Another reason to love Ironweed? It's the title of one of my favorite books: the Pulitzer-prize winning novel by William Kennedy about the drifter Francis Phelan's search for redemption. A novel that has one of the best opening lines ever:
"Riding up the winding road of Saint Agnes Cemetery in the back of the rattling old truck, Francis Phelan became aware that the dead, even more than the living, settled down in neighborhoods."
And here's the definition of Tall Ironweed that opens the novel--and reveals a lot about Francis, really--adapted from The Audubon Society's Field Gide to North American Wildflowers:

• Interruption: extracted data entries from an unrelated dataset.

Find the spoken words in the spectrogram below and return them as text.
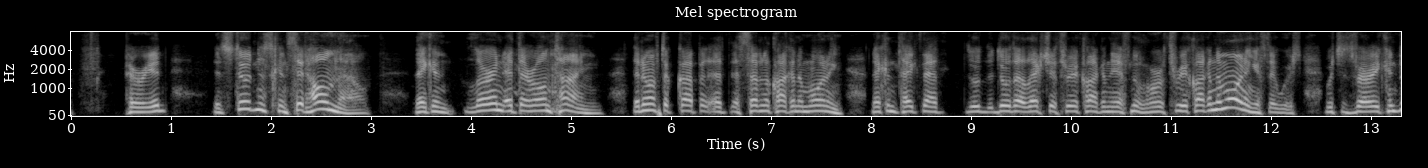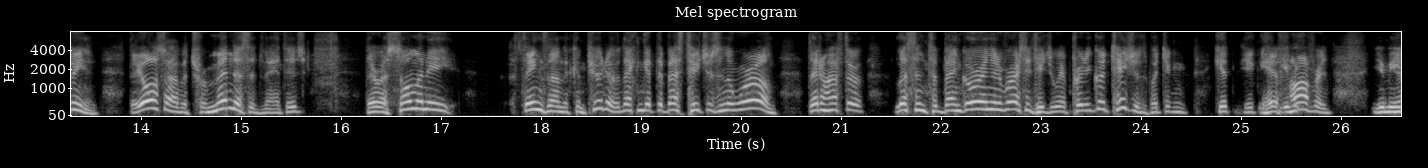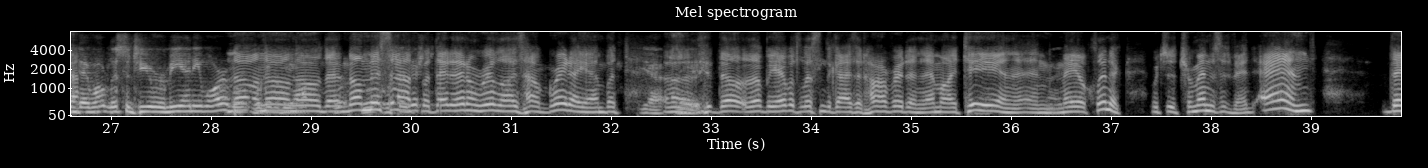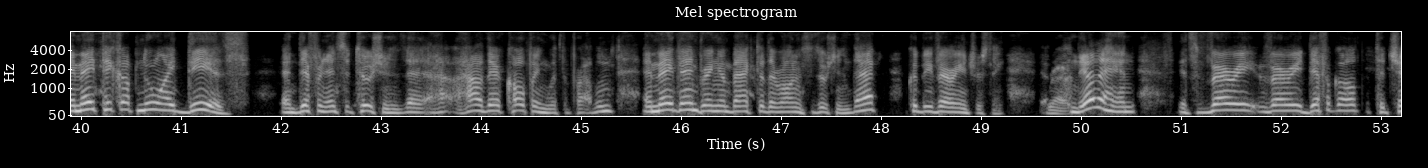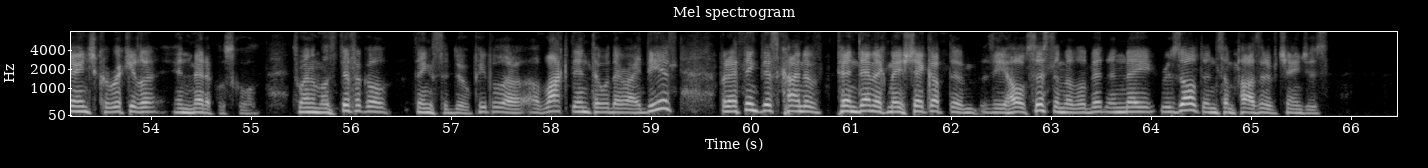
period is students can sit home now they can learn at their own time. They don't have to come up at, at seven o'clock in the morning. They can take that do, do that lecture three o'clock in the afternoon or three o'clock in the morning if they wish, which is very convenient. They also have a tremendous advantage There are so many things on the computer. They can get the best teachers in the world. They don't have to listen to Ben Gurion University teachers. We have pretty good teachers, but you can get you can You mean- Harvard. You mean Yeah. they won't listen to you or me anymore? No, We're- we're no, no. off- they, they'll miss out, finished? but they, they don't realize how great I am. But yeah, uh, right. they'll they'll be able to listen to guys at Harvard and MIT and, and Right. Mayo Clinic, which is a tremendous advantage. And they may pick up new ideas and different institutions that how, they're coping with the problems, and may then bring them back to their own institution. That could be very interesting. right. On the other hand, it's very, very difficult to change curricula in medical school. It's one of the most difficult things to do. People are, are locked into their ideas, but I think this kind of pandemic may shake up the, the whole system a little bit and may result in some positive changes.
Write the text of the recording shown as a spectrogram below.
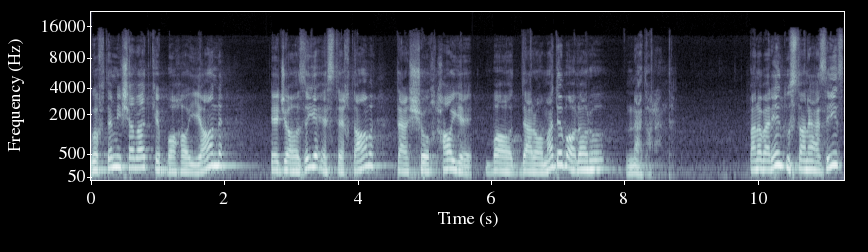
گفته می شود که باهاییان اجازه استخدام در شغلهای با درآمد بالا رو ندارند. بنابراین دوستان عزیز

Tall Ironweed is a member of the Sunflower Family (Asteraceae). It has a tall erect stem and bears deep purple-blue flower heads in loose terminal clusters. Its leaves are long and thin and pointed, their lower surfaces downy. Its fruit is seed-like, with a double set of purplish bristles. It flowers form August to October in damp, rich soil from New York south to Georgia, west to Louisiana, north to Missouri, Illinois and Michigan. The name refers to the toughness of the stem.That last line? The toughness of the stem? Perfect.